The high-tech stumps, marketed as ‘zings’ by an Australian firm, are expensive and hence precious. They are arguably the most advanced technological invention in modern day cricket, a visual delight for bowlers and spectators like. The wickets have LEDs that flicker on the slightest impact. The bails were first used in the Big Bash tournament last year and were expected to be used in the Indian Premier League, but the ICC seems to be one step ahead of the BCCI when it comes to implementing the latest technologies. For cricket fans around the globe, it is a fascinating sight to see the bails, which are powered by low-voltage batteries, light up the moment they are displaced from the stumps, meanwhile sending a radio signal to the stumps which also glow red.
The stumps are made of composite plastic and have sensors which are connected to a microprocessor. The bails themselves contain a sensor, that can determine within one-thousandth of a second, when a wicket is hit. Once the bails are dislodged, a radio signal is sent to the stumps, which also flash bright red light. The split-second reaction of the bails and stumps can help the on-field umpires come to a conclusion regarding tricky dismissals such as stumpings and run-outs.

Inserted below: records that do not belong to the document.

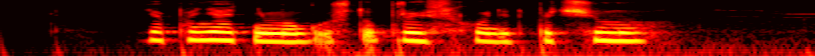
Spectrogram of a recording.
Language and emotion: Russian, sad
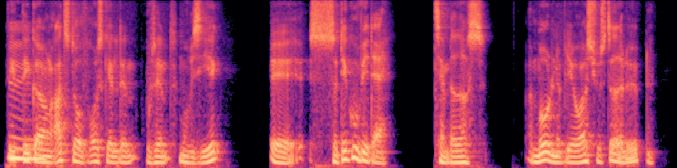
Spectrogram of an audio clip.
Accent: Silkeborg, Central Denmark Region, Denmark; Og jeg kommer fra Silkeborg, i hvert fald fra størstedelen af mit livs vedkommende.

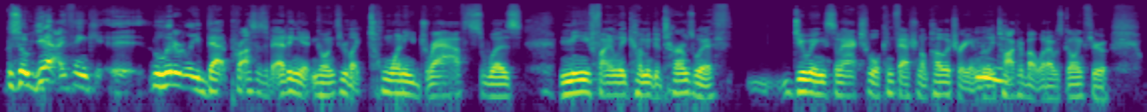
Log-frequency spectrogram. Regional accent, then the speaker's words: Houston, Texas, United States; now in Minneapolis, United States; Cause I grew up in Houston, Texas, man. We didn't have, it turns out we had art, but I didn't know at the time. I'm from the suburbs where nothing happens.

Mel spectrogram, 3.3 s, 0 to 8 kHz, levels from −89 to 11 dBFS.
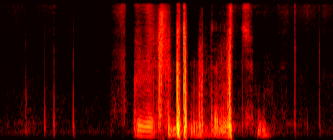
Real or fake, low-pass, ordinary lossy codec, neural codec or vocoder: fake; 7.2 kHz; none; codec, 16 kHz in and 24 kHz out, 1 kbps, XY-Tokenizer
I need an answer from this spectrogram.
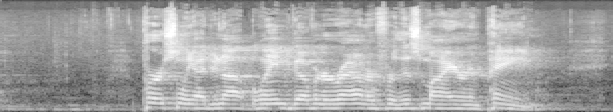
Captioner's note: none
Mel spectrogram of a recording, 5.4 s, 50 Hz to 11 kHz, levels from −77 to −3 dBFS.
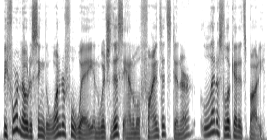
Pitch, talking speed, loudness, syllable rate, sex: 135 Hz, 200 wpm, -17 LUFS, 5.5 syllables/s, male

But much like the highly controversial Decision Review System (DRS), the LED zing bails have also come across its fair share of controversies. Most notably, in the match between Sydney Thunders and Melbourne Stars, Melbourne’s two most experienced campaigners Brad Hodge and David Hussey were at the crease when Hodge slammed a Tillakaratne Dilshan delivery straight down the wicket, but Dilshan reacted sharply to dislodge the bails – the rules state that a batsman is dismissed if the bails are dislodged. But to everyone’s surprise, the LED ‘zings’ flashed and settled back onto the stumps. David Hussey was declared not out, much to Ricky Ponting‘s disbelief in the commentary box.

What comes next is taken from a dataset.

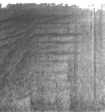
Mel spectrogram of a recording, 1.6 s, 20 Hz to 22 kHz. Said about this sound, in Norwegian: Lyden du hører her, kommer fra Fortnite, skytespillet som i løpet av 2018 har tatt over tronen som verdens mest populære spill.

“Although the other day my heart was in the mouth when Malinga got those yorkers going against India,” Zings inventor Bronte Eckermann confesses that although his zing bails have never failed him or never been broken, he still gets nervous standing next to the boundary rope.
Gone are the days though when cricketers used to walk off the field with wickets and bails as souvenirs. Each bail costs a whopping 40,000$ and Eckermann insists that it would be too expensive to allow the players to take the bails for their collection. “I will chase the players and get the stumps and bails back if they try to get away with them,” Eckermann sees the funny side of things.